This latest view is at odds with those that stress our being free individuals with only those responsibilities we freely accept. But if we feel pride or responsibilities to our families or our country, we seem to be exhibiting connection based on who we are and what stories we are part of.
Aristotle had argued we should distribute resources in ways that promote virtue. Later philosophers resisted, feeling (correctly) that such could be stultifying and would involve enforcing someone’s notion of the good life over someone else’s different notion. Sandel endorses Aristotle’s view, but first detours to consider whether those views that argue for liberty and government’s neutrality regarding notions of morality and religious views can be achieved. He looks at the issues of legal abortion and embryonic stem cell research, suggesting that those who favor both must disagree with the Catholic church’s position that human life begins at conception, a view that honestly engages the religious objections to both. (Thus Sandel argues we should in fact let religious or moral considerations be involved in our disagreements.

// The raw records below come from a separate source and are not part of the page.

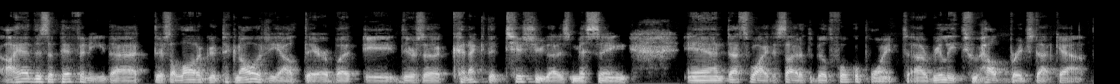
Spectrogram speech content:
I had this epiphany that there's a lot of good technology out there, but a, there's a connected tissue that is missing. And that's why I decided to build Focal Point, uh, really to help bridge that gap.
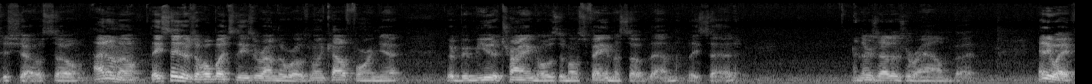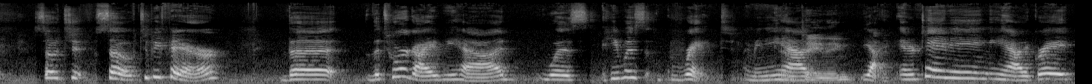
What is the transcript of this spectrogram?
to show. So I don't know. They say there's a whole bunch of these around the world. One in California. The Bermuda Triangle is the most famous of them. They said, and there's others around. But anyway, So to so to be fair, the the tour guide we had was he was great. I mean, he had yeah, entertaining. He had a great.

We may come to better agreement or we may not, but we will not know unless we try.) He continues the detour by looking at the issue of homosexual marriage. Here he suggests we must, as Aristotle had argued, look at the purpose of marriage. Those who argue it is to procreate are wrong; no effort to determine if heterosexuals plan to have children or are able to do so is made by the state or others. Sandel argues the purpose of marriage is to honor the long-term commitment a couple is making, and this honor should be available to all. (By now he has endorsed using resources and sanctions to encourage virtues we desire.)
Late in the book he summarizes then rejects the utilitarian and the libertarian views, even those acknowledging human rights. He says:
A just society can’t be achieved simply by maximizing utility or securing freedom of choice. To achieve a just society we have to reason together about the meaning of the good life, and to create a public culture hospitable to the disagreements that will inevitably arise.
Thus ends my summary of Sandel’s book. But here for continued reading is a link to an interesting blog on relationships between the biblical prophets and current notions of human rights: Link is here